A growing number of couples are living together unmarried, according to the latest research from the Office for National Statistics (ONS). However, it remains a common misconception that cohabiting couples have the same legal rights as those married or in a civil partnership.

If you are living with a partner, it is important to know your legal position and take steps to protect yourself and each other.

Common-law marriage

Despite popular belief, in the UK, there is no such thing as a “common-law marriage” or a “common-law spouse”. The law does not take into consideration how long you have been together, whether you have children and how committed your relationship is.

Do you need a will if you’re not married?

Yes, if you are a cohabiting couple, and especially if you have children, it is vital to make Wills.

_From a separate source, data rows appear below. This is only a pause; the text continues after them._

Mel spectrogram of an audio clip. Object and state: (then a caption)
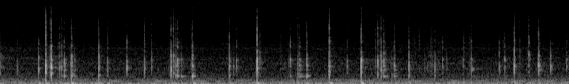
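Wooden toy pellet drum. Fingernails scratch across the membrane and rim of a small hollow wooden toy pellet drum. Dense, irregular scratchy ticks and short dry clicks sound over a steady low rumble, with a few sharper taps standing out. There is almost no ring after each hit.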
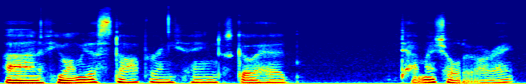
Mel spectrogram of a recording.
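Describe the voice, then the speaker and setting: A man playing a polite, gentle, shy vampire in an ASMR roleplay, speaking softly and hesitantly to reassure the listener, often near a whisper. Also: medium pitch, level tone, husky, close to an everyday voice. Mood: gentle, reassuring. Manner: hesitant, reassuring, halting with soft chuckles.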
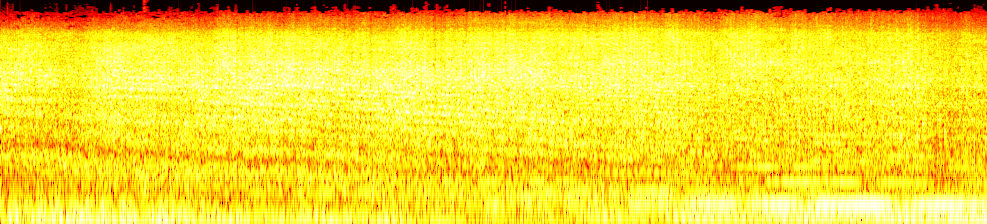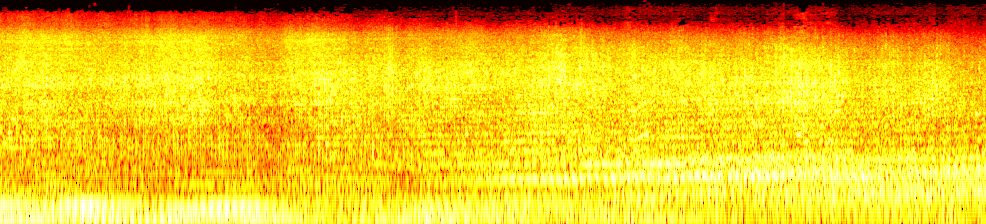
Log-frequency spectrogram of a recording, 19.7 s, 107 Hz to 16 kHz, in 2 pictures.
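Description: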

If you do not make a Will, the rules of intestacy will apply to your estate. This means that the law sets out who should administer your estate, who will inherit it, and to what extent.

The rules of intestacy do not make any provision for unmarried partners. The only way you can make provision for your partner is to make a Will. You should consider:

  • Who you want to administer your estate;
  • The appointment of guardians for children under the age of 18;
  • The extent you want your partner to benefit. Do you want to leave them assets outright or, for example, the right to continue living in your home?

If you were to die without a Will in place, a partner could make a claim on your estate. This can be expensive and can cause a lot of stress and upset for those involved.

Inheritance tax for unmarried couples

Married couples or those in a civil partnership enjoy:

  • Spousal exemption – assets can pass between the couple without any inheritance tax;
  • A transferrable nil rate band. This means if the nil rate band (the maximum amount that can be left free from inheritance tax) is not used when the first spouse passes away, it can be claimed on the second death; and
  • An extra allowance based on the ownership of residential property. Subject to meeting strict criteria, there may be a residence nil rate band and transferrable residence nil rate band to be claimed.

For an unmarried couple wanting to provide for each other, there is only a nil rate band available and this cannot be transferred to a surviving partner.

It is advisable for unmarried couples to seek inheritance tax advice and plan their estates accordingly. An inheritance tax bill can mean a surviving partner is unable to maintain their standard of living or to continue to live in their home.

Property ownership for unmarried couples

For many people, the family home is the biggest asset. When buying a property with a partner, you can protect your interest via a Declaration of trust. A Declaration of Trust is a binding agreement that records how the property was bought, your agreed share of the property and who is to get what from any future sale. It can simply set out how net sale proceeds will be divided or be more comprehensive and set out each party’s rights and responsibilities.

If the property is only owned by one party who proceeded to pass away, this would impact the survivor’s right to live in the property after the owner’s death. It is therefore important to ensure that the survivor has defined rights in respect of the property.

For more information and advice, please contact Lester Aldridge to speak to one of our experienced wills and probate solicitors at online.enquiries@LA-law.com or call on 01202 702612.